RETRO is SO Five Years Ago - Society's MEMORY Problem
MUSIC is not a GENRE - Season 2 Episode #23

SHORT CUTS

ALL ABOUT IT

Tons of years ago, I created this cartoon character named Feek. As you can see on this shirt, he’s essentially a big-mouthed head with legs & feet.His whole purpose for existence is to shout things into general space that you’d be too timid to say otherwise. Some of his phrases (or Snerks) are more funny than angry, some the other way around. But ALL of them are observational. About feelings, issues, or the world in general. SIDE NOTE: A couple of years ago, my partner Cathryn & I started the company SnerkShirts by FEEK.We’re now selling Feek t-shirts, and will be expanding to masks & mugs & long-sleeves. SIDE NOTE OVER!
 

One of the phrases I had him shout was, “Retro is SO five years ago.” Get it? Yup. Aside from the wordplay, what I was saying was that there’s always something we’re looking back on, something we’re revisiting or recreating. And it doesn’t take more than ten or fifteen years for us to consider an era far past enough for us to characterize it, miss it, and want to recapture it in some way.

 

Think of the musical, Grease. It came out in 1971, barely a decade after the 1950s ended.

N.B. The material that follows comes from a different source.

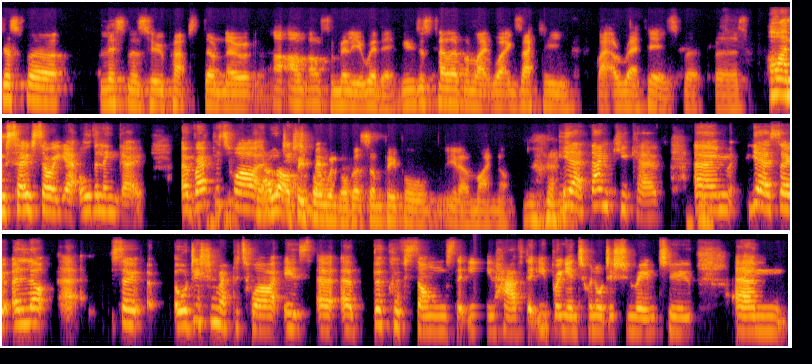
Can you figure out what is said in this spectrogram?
just for listeners who perhaps don't know aren't, aren't familiar with it you can just tell everyone like what exactly like a rep is but oh i'm so sorry. Yeah all the lingo. A repertoire yeah, a lot of people rep- will but some people you know might not. Yeah thank you kev. Um yeah so a lot uh, so audition repertoire is a, a, book of songs that you have that you bring into an audition room to um,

Or how grunge adopted so much of the 1970s, again barely a decade out. Or how the Neptunes started using 1980s style production and sounds NOT EVEN a decade out. The list is extensive.

 

It’s part nostalgia, part fascination and fetishization, part excitement and rediscovery or even brand-new discovery. It’s reductive, as all nostalgia is, and often tends to overlook the negative in favor of the fond memories. Whether it’s deliberate rose glasses or willful ignorance, the end result can range from clever repurposing or reinvention (like most of the Neptunes’ catalogue or the band Unlocking the Truth) to lovingly faithful homage (like Grease or even The Weeknd’s “Blinding Lights”) to no more than an echo of substance (like Greta Van Fleet ... so far at least, or most of what the Black Keys do).

 

But repeating the past can be something other than nostalgia. It can be a complete accident. It can be the subconscious thinking it’s created something new and revolutionary that’s been sometimes over and over. It’s the old “Those who cannot remember the past are condemned to repeat it” schtick.

 

Your response to all of the above says a lot about you. It might reveal your age, your era, the era you wish you lived through, or the era you have no experience or knowledge of. It might shine a light on your socio-economic upbringing, whether or not you grew up privileged or semi-privileged or super underprivileged or somewhere in the middle. It might just show how open or accepting you are to anything that sounds good to you. Or it might bring out your inner critic - the one who believes that if someone is going to repeat the past, they damn well better get it right and make it good - however you define those terms.

 

So what’s my profile? I’ve got my eras, mainly ones I was actually a part of. I grew up semi-privileged - and more on this in a second. I get a kick out of some throwbacks, not so much from others. And I absolutely believe that if an artist is going to delve into the past, they should:

A. Not stumble upon it by accident and/or with no credit given to forebears;

B. Acknowledge that they are living and creating in THE PRESENT; and

C. Find a unique and substantive way to repurpose and/or reinvent the past elements they’re lifting.

Preferably those last two coexist in a way that isn’t just a loving homage (they’re fun but get old fast) but actually move the musical conversation forward.

 

We’re seeing in large letters what happens when we let people who cherry pick from the past try to recreate it in their image, to literally whitewash the present with their harmful brand of nostalgia. Mostly from privileged or semi-privileged people, those who don’t know or care about the negatives of bygone eras.We’re also seeing what happens when people who are trying hard to major facets of society, don’t acknowledge or even know about all those people and efforts that came before them.

 

That first group? Well seriously fuck them and I hope they go away to the past they so love. The second group? Positive effort is always a good thing. But if we’re going to bridge gaps, truly connect, and come together in a way that includes everyone, we need to respect and understand what people have gone through long before we came onto the scene. In essence, we need to bring forward the vital work of the past, recreate and reinvent it so it serves the present, and keep working it until it propels us solidly and lastingly into the future.